DESCRIPTION OF THE TASK → With the pictures left out, please return exactly the line holding "Can you read the words off this spectrogram?" and each following line until the entries end.

SUPPLIED INFORMATION →
---

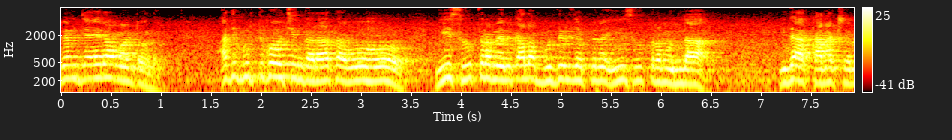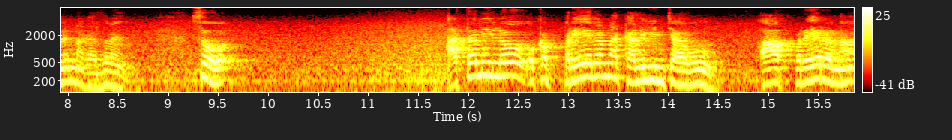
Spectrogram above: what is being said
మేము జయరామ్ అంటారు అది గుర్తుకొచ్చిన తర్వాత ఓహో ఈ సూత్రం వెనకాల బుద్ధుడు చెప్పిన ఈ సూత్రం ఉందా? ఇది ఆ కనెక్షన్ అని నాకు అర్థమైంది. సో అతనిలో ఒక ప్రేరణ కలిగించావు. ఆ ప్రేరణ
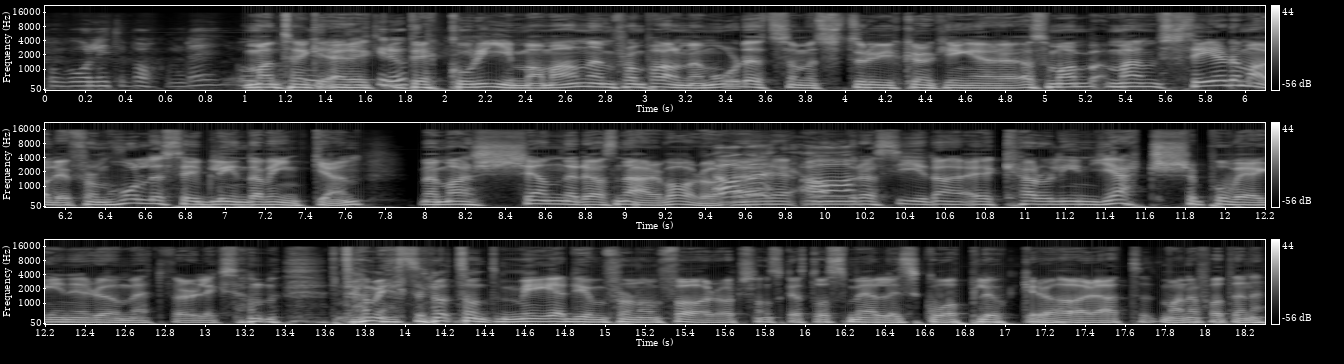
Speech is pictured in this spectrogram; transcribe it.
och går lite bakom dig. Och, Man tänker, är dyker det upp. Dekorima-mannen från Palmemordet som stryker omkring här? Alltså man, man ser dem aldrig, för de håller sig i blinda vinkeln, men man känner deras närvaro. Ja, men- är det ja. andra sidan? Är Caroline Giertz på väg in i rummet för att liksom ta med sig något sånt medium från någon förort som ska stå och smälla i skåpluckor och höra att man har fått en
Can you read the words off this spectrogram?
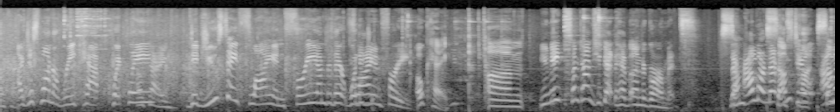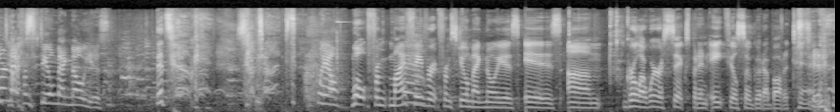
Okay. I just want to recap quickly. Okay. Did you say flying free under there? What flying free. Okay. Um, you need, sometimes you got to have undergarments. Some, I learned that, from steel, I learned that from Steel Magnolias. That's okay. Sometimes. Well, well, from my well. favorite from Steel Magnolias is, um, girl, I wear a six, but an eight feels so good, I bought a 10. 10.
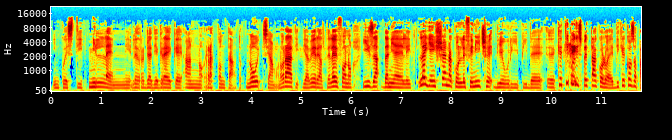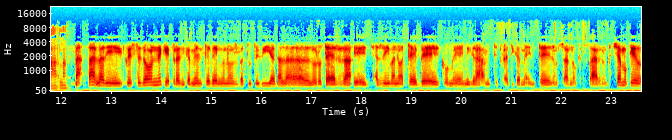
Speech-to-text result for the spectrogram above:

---

EXERCISE SOLUTION →
Can you read the words off this spectrogram?
Okay. I just want to recap quickly. Okay. Did you say flying free under there? What flying free. Okay. Um, you need, sometimes you got to have undergarments. Some, I learned that, from steel, I learned that from Steel Magnolias. That's okay. Sometimes. Well, well, from my well. favorite from Steel Magnolias is, um, girl, I wear a six, but an eight feels so good, I bought a 10. 10.
Speech-to-text result for the spectrogram above:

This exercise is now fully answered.